Geographic Connection to Pennsylvania: Scranton, Lackawanna County
Poet and novelist Karen Blomain was a professor at Keystone College,Wilkes University, and Kutztown University who taught and lectured around the world.
Poet and novelist Karen Blomain was born in Scranton, Pennsylvania. She held an MFA in Creative Writing from Columbia University, and went on to become a professional writer and university professor. She gave lectures and presentations around the world, and was the author of The Slap (1990), Normal Ave. (1998), Hard Bargain (2009) and other works.
Karen Blomain was born was born in 1944 to Thomas Kielty Blomain and Lucille Watkins Blomain in Scranton, Pennsylvania. She spent her early years in Archbald, where four generations of her family lived. Blomain completed her undergraduate degree at Marywood College in Scranton, her Master's degree in English at the University of Scranton, and her MFA in creative writing at Columbia University. She married Michael Downend, a writer and photographer, and they had nine children (from previous marriages).

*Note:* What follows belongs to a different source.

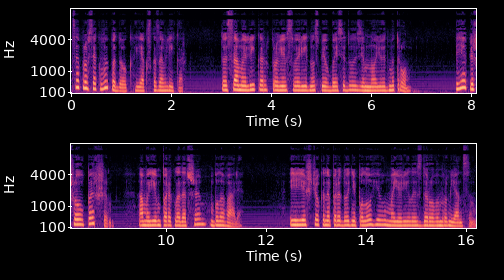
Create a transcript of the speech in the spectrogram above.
Це про всяк випадок, як сказав лікар. Той самий лікар провів своєрідну співбесіду зі мною і Дмитром. Я пішов першим, а моїм перекладачем була Валя. Її щоки напередодні пологів майоріли здоровим рум'янцем.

Blomain was first published in the Carleton Miscellany of 1980. Urged by a friend to submit her work for publication, Blomain said that she would "never forget that the feeling of holding that first publication in [her] hand." When asked what themes she focused on in her work, Blomain answered that "I do some bio-regional writing. I write about women, aging, family life, issues of abuse of power, politics, and things I see out of the corner of my eye." Furthermore, Blomain described being a poet as a chance to refine and formulate the world view. Although she admired many poets, she explained that the American poet William Stafford meant the most to her as a writer and served as a great influence with his democratization of language. Blomain explained that the goal of her own poetry was "to supply that aha moment when the reader might come upon an image or phrase or idea and get that sense of connection."
Beyond poetry, Blomain also wrote essays, novels, short stories, and book reviews. Her novel A Trick of Light (2002) encompasses a variety of themes, including bigamy and women's issues. The premise follows an interesting plot line—after the husband dies, his wife discovers that he had also taken a second wife and had been deceiving both women. This novel explores the understanding that develops between the two women whose lives have been unexpectedly intertwined.
Her poetry collection Hard Bargain (2009) focuses on her travels to Mexico, Russia, and Ireland, where she had spent time living and working, as well as themes of aging and family matters.
The play, An American Wife, which she co-authored with her husband, premiered at the Equity theatre company's Northeast Theatre in downtown Scranton in 2007 to sold-out audiences. The play takes place at the end of WWI when an American G.I. returns to his coal town home with a Polish bride, seeking love and acceptance from his Irish American family.
Blomain served as a professor at Keystone College, Wilkes University, and Kutztown University. She presented readings, lectures, and workshops in a variety of settings, both across the US and in France, Austria, and Russia. She was also the co-founder and board member of the Mulberry Poets and Writers Association. She also created collage, assemblage, and altered book visual art pieces under the name Karin Blomen (the Swedish spelling of her name).
Her novels A Trick of Light (2000) and The Season of Lost Children (2011) are part of an unfinished trilogy.
Karen Blomain died on August 15, 2012, in her daughter's home in Union Dale, Pennsylvania, according to her obituary in Legacy.
Black Diamond. Bath, NY: Foothills, 1987.
The Slap.Troy, ME: Nightshade Press, 1990.
Borrowed Light. Troy, ME: Nightshade Press, 1992.
Normal Ave. Troy, ME: Nightshade Press, 1998.
A Trick of Light. New Milford, CT: Toby Press, 2002.
Greatest Hits, 1985-2005. Columbus, OH: Pudding House Publications, 2005.
Hard Bargain. Kanona, NY: FootHills Publishing, 2009.
The Season of Lost Children. Nashville, TN: Pearlsong Press, 2011.